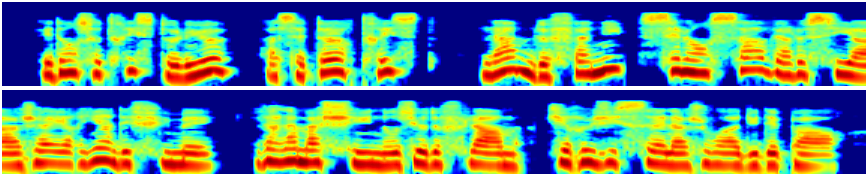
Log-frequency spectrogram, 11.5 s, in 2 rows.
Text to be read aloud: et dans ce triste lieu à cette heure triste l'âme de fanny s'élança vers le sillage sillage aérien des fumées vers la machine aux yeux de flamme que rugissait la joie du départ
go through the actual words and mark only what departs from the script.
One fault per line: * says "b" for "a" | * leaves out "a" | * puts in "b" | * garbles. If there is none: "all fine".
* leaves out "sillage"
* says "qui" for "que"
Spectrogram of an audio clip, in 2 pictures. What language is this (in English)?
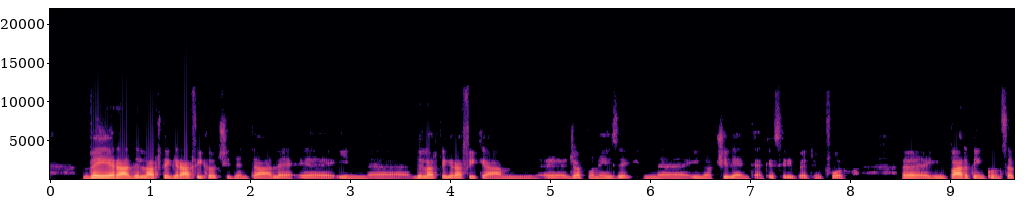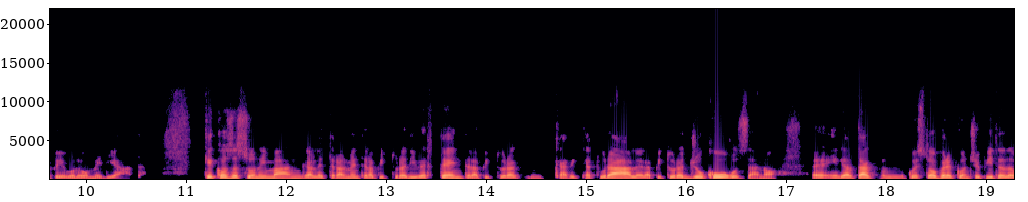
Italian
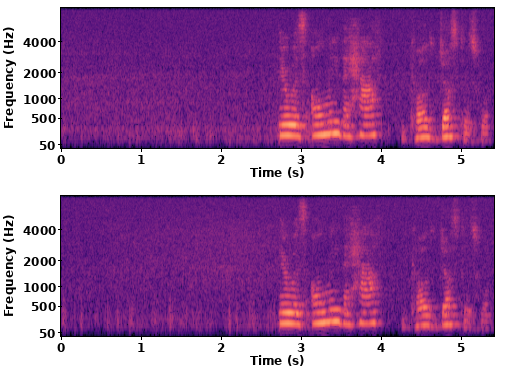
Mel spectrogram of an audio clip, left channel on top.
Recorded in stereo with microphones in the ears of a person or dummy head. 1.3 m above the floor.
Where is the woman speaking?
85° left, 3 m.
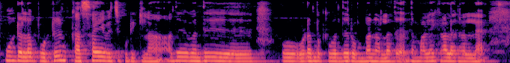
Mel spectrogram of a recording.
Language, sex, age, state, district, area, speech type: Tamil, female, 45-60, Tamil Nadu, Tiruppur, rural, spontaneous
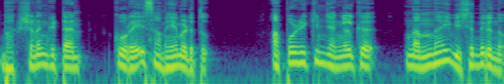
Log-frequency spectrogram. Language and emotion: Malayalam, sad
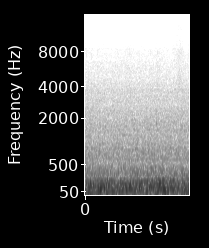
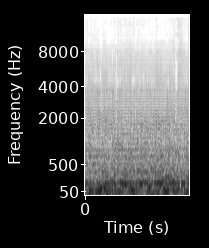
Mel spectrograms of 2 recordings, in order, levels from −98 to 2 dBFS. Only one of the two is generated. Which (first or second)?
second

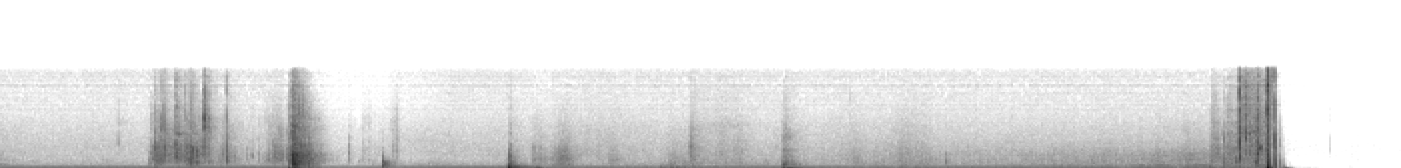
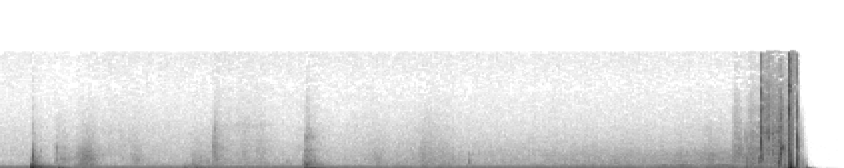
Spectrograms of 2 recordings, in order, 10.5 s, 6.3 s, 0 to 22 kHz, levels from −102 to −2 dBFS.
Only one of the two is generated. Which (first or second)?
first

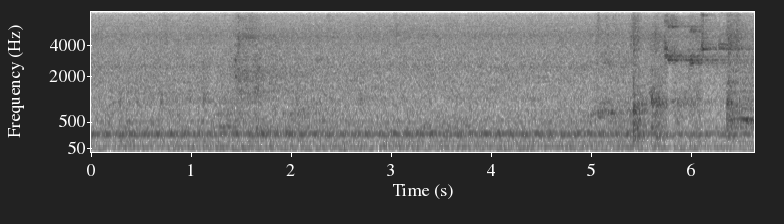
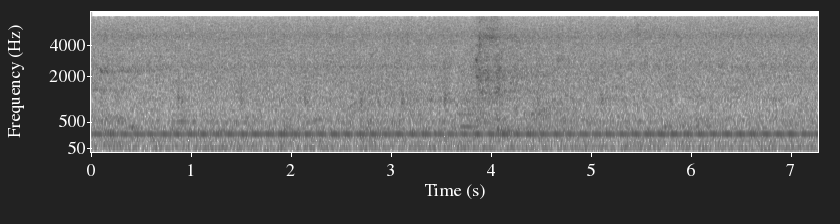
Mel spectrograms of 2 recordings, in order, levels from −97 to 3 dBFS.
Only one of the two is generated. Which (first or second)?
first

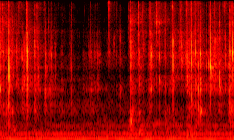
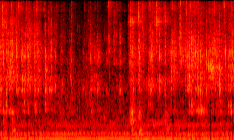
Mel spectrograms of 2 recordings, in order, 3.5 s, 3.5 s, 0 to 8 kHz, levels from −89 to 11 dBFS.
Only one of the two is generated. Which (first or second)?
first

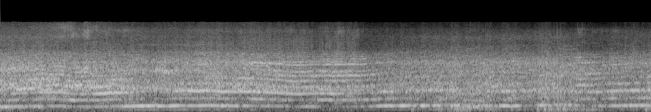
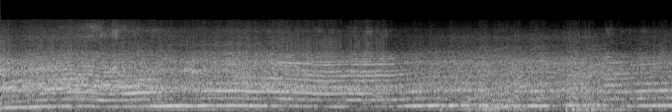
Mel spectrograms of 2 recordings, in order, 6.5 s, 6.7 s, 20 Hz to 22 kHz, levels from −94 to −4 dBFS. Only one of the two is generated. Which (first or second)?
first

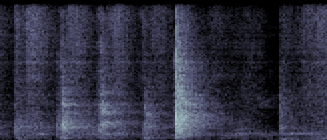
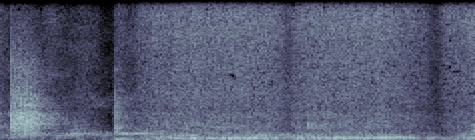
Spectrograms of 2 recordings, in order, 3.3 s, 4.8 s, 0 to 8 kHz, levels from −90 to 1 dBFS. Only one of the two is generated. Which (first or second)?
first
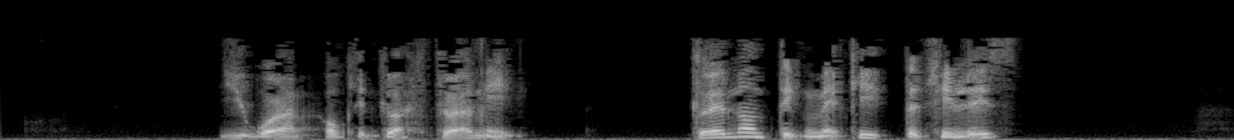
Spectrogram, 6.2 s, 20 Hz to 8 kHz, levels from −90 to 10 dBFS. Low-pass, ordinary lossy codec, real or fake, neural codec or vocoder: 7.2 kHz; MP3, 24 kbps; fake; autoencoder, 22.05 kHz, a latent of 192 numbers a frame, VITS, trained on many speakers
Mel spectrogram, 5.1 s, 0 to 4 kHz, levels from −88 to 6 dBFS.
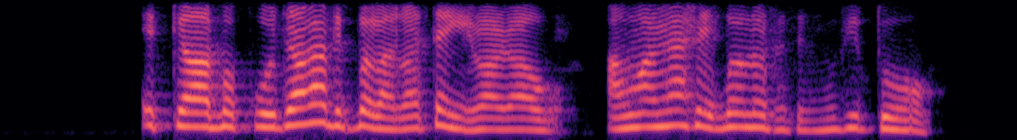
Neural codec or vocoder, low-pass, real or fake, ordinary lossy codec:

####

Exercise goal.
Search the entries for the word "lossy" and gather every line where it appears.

Answer to the problem.
Spectrogram, 6.2 s, 20 Hz to 8 kHz, levels from −90 to 10 dBFS. Low-pass, ordinary lossy codec, real or fake, neural codec or vocoder: 7.2 kHz; MP3, 24 kbps; fake; autoencoder, 22.05 kHz, a latent of 192 numbers a frame, VITS, trained on many speakers
Neural codec or vocoder, low-pass, real or fake, ordinary lossy codec:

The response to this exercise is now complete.